> _TRY IT_: What is needed is a word-for-word copy of the lines below from the one with "A transcript is" through the one with "I need the words", both included, with every picture left out.

> _EXTRACTED INFORMATION_:
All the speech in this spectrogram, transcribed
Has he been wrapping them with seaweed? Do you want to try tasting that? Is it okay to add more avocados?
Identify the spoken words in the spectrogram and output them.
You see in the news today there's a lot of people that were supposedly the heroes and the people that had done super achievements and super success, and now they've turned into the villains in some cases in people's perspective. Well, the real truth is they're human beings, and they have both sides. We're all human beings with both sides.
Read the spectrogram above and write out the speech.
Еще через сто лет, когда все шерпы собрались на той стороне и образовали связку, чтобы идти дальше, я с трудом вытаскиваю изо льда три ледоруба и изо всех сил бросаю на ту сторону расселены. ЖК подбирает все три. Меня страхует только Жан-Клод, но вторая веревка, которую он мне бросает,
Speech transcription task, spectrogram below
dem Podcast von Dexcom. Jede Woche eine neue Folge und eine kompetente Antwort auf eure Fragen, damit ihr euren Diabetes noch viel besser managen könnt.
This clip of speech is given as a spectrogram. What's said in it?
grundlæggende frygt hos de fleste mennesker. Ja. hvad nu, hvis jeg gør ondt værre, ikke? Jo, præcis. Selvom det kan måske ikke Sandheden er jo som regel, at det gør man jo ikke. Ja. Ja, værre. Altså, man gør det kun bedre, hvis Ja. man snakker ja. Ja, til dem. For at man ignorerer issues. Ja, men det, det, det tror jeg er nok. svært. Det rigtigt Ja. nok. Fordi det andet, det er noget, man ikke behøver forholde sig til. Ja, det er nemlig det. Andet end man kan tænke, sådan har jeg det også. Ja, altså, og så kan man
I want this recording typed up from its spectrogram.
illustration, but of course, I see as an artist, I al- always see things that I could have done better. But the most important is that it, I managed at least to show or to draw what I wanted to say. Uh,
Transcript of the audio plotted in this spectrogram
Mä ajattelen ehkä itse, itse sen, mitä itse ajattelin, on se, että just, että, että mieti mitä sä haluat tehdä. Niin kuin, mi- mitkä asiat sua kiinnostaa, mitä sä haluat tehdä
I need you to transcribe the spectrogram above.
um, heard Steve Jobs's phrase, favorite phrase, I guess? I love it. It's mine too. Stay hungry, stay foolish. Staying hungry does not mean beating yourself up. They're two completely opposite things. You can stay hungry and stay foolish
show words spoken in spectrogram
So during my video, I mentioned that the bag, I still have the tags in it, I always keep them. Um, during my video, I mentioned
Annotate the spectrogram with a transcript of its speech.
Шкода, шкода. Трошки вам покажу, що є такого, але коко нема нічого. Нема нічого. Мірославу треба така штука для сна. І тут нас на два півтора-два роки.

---

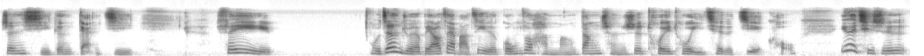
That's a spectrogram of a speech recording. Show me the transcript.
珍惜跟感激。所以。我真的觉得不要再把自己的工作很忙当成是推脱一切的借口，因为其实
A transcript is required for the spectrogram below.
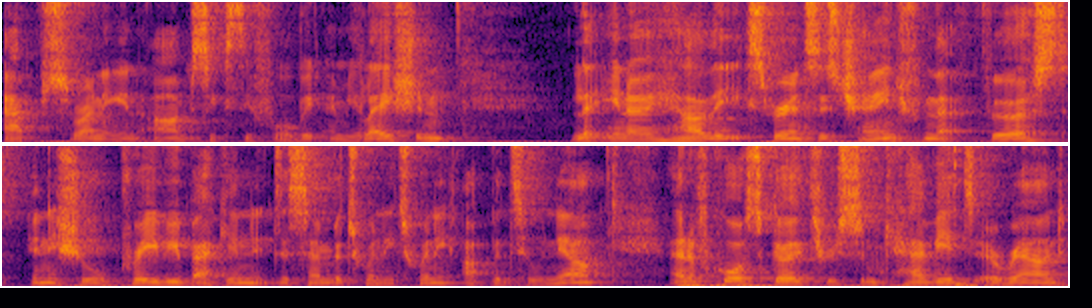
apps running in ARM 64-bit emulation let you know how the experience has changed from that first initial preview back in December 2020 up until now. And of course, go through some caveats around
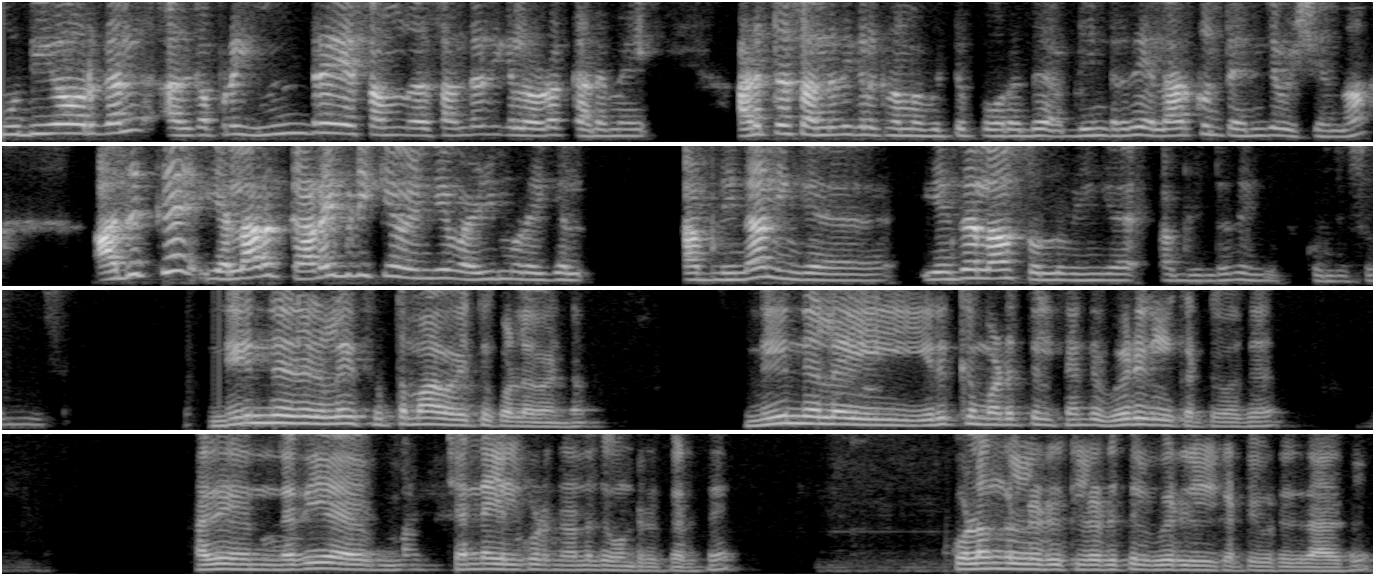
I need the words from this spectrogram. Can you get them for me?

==

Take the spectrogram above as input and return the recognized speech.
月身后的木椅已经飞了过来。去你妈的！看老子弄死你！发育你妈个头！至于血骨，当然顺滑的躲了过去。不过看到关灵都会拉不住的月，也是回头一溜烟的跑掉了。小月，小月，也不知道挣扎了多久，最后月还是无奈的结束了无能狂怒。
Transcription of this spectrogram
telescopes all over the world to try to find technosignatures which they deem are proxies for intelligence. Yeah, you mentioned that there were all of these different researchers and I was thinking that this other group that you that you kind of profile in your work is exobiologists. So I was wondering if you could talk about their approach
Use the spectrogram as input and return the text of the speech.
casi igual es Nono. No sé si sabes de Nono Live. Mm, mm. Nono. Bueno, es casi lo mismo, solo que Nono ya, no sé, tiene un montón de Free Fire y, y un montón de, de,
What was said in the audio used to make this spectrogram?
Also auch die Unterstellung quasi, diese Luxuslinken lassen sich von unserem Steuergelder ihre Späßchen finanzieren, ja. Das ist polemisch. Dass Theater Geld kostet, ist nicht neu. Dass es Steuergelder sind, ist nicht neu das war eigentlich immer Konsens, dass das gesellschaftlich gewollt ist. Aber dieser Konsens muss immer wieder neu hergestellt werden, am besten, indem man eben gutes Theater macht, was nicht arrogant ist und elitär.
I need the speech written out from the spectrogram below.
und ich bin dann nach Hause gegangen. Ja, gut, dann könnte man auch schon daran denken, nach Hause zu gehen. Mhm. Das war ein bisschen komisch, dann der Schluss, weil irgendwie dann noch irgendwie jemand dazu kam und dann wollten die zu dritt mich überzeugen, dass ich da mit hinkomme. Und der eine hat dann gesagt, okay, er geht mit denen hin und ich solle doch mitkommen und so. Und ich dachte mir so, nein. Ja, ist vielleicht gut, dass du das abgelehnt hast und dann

> _RESULT FOR THIS EXERCISE_:
A transcript is required for the spectrogram below.
apps running in ARM 64-bit emulation let you know how the experience has changed from that first initial preview back in December 2020 up until now. And of course, go through some caveats around
I need the words from this spectrogram. Can you get them for me?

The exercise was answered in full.